- Take your pre-med courses early and evaluate whether medicine is right for you—test your interest and your aptitude. Be sure to learn and remember your coursework in preparation for the MCAT.
- Don’t overload during your freshman year—develop your study skills and keep your grades up!
- A typical first-year sequence for a new freshman could be:
- Fall semester: Chem 111 (Principles of Chemistry I), Math (course depends upon placement and degree requirements), English, ISEM, and courses for your major. Consider an introductory Sociology or Psychology course to meet MCAT 2015 requirements.
- Spring semester: Chem 112 (Principles of Chemistry II), Bio 115 (Cells and the Evolution of Life), and courses for your major. Consider an introductory Sociology or Psychology course.
- Maintain a high GPA. Successful applicants to MD programs have an average GPA of 3.65-3.70.
- Get significant shadowing and clinical experience. Find out firsthand what the profession is like, decide if it is right for you, explore different areas of the medical field and in different settings, and be sure to meet clinical experience requirements of your preferred schools. Maintain a formal work, volunteer, and shadowing log (Professional Development Activities Log).
- Find meaningful summer work and internships and consider the Summer Health Professions Education Program for freshman/sophomores in underrepresented groups and the Idaho WWAMI Physician Shadowing Program.
- Consider getting your CNA and/or EMT certification.
- Consider getting involved in medically-related undergraduate research and/or in a summer research experience through INBRE or a summer NSF Research Experience for Undergraduates.

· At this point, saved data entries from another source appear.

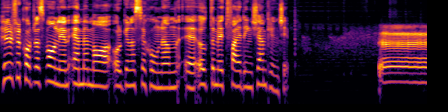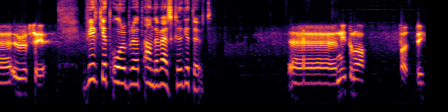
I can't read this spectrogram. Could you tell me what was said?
Hur förkortas vanligen MMA-organisationen eh, Ultimate Fighting Championship? Eh, UFC. Vilket år bröt andra världskriget ut? Eh, 1940.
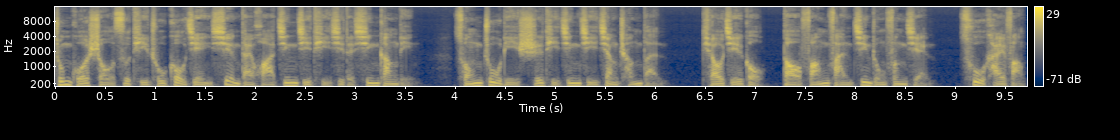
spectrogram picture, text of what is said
中国首次提出构建现代化经济体系的新纲领，从助力实体经济降成本、调结构到防范金融风险。促开放，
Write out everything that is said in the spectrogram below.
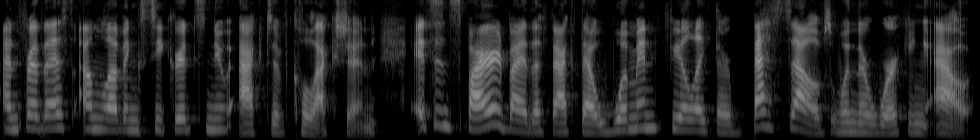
And for this, I'm loving Secret's new active collection. It's inspired by the fact that women feel like their best selves when they're working out.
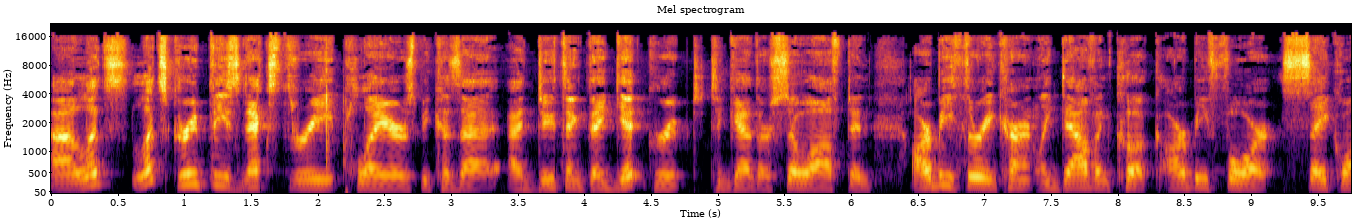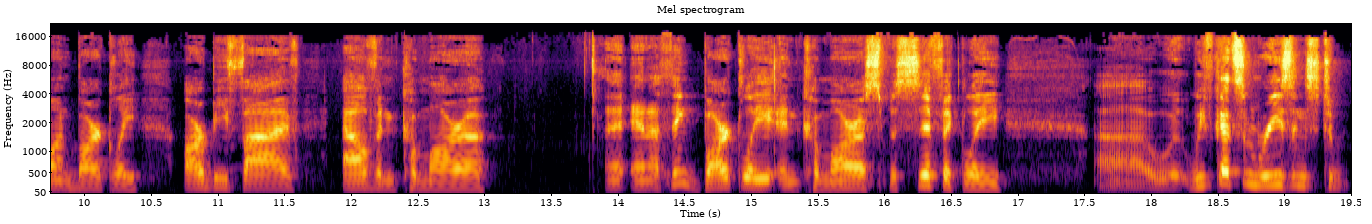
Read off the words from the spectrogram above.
Uh, let's let's group these next three players because I, I do think they get grouped together so often. RB three currently Dalvin Cook, RB four Saquon Barkley, RB five Alvin Kamara, and I think Barkley and Kamara specifically. Uh, we've got some reasons to,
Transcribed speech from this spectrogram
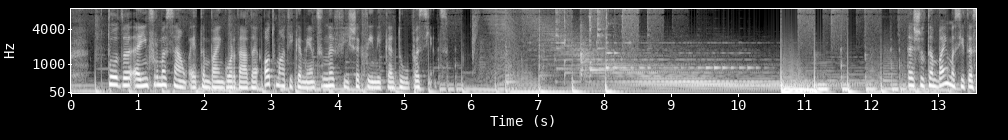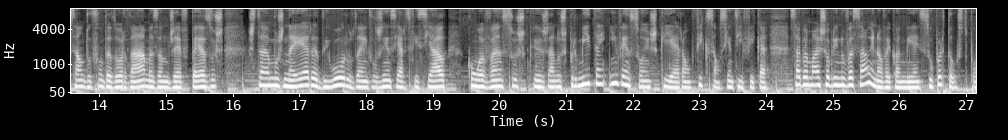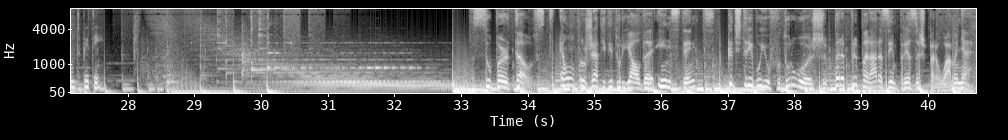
Toda a informação é também guardada automaticamente na ficha clínica do paciente. Deixo também uma citação do fundador da Amazon, Jeff Bezos. Estamos na era de ouro da inteligência artificial, com avanços que já nos permitem invenções que eram ficção científica. Saiba mais sobre inovação e nova economia em supertoast.pt. Super Toast é um projeto editorial da Instinct que distribui o futuro hoje para preparar as empresas para o amanhã.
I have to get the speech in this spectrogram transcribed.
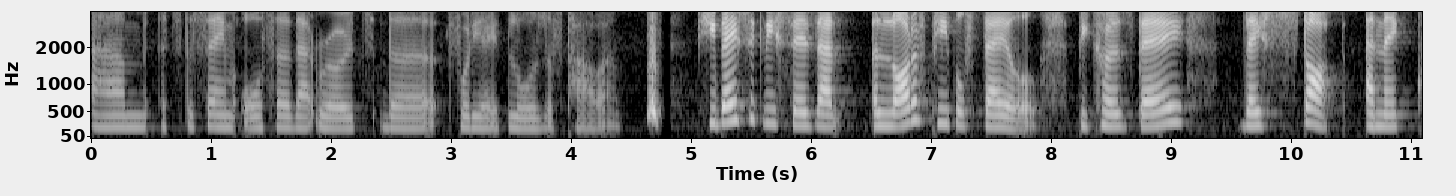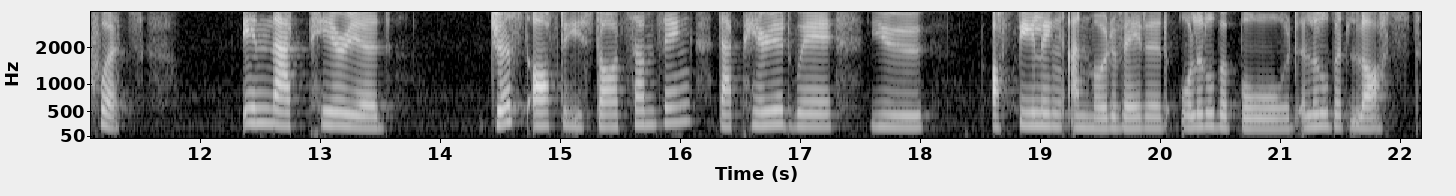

- Begin to develop a unique resume that makes you competitive and unique for med school and that is both enjoyable and meaningful.
- Develop strong relationships with faculty mentors, health care professionals and others who will be writing letters of reference
- Have fun, develop strong social networks, and keep school and academics in “perspective.”
- Join the U of I Pre-Med/Pre-PA Club and get involved in extracurricular, leadership, and volunteer activities.
- The med school application process consists of extensive preparing for the Medical College Admissions Test (MCAT), applying through the American Medical College Application Service (AMCAS), submitting college transcripts and letters of reference, submitting secondary applications, and then participating in invited interviews. MCAT scores are good for three years. Students commonly take the MCAT in late spring of their junior or senior year and then apply in June/July, which is about 12-15 months before they intend to enroll in med school.
- FYI, it’s OK to skip a year or two between graduating and enrolling in med school. The average age of med school matriculates is 25. Consider the Peace Corps, Teach for America, AmeriCorps or other experiences that will help you develop your understanding of health care in general and your motivation to be a physician.
Almost all medical schools require the Medical College Admissions Test (MCAT). The MCAT is comprised of four sections:
- Biological and Biochemical Foundations of Living Systems
- Chemical and Physical Foundations of Biological Systems
- Psychological, Social, and Biological Foundations of Behavior
- Critical Analysis and Reasoning Skills
You will want to be certain to prepare extensively before taking the MCAT, including completing a targeted study plan in addition to the minimum recommended preparatory coursework (e.g. general chemistry, organic chemistry, biology, biochemistry, psychology, and sociology). Most students spend approximately 300-350 hours over four to six months preparing for the MCAT. You may choose to study independently, or complete a formal preparation course.
Here are some helpful links: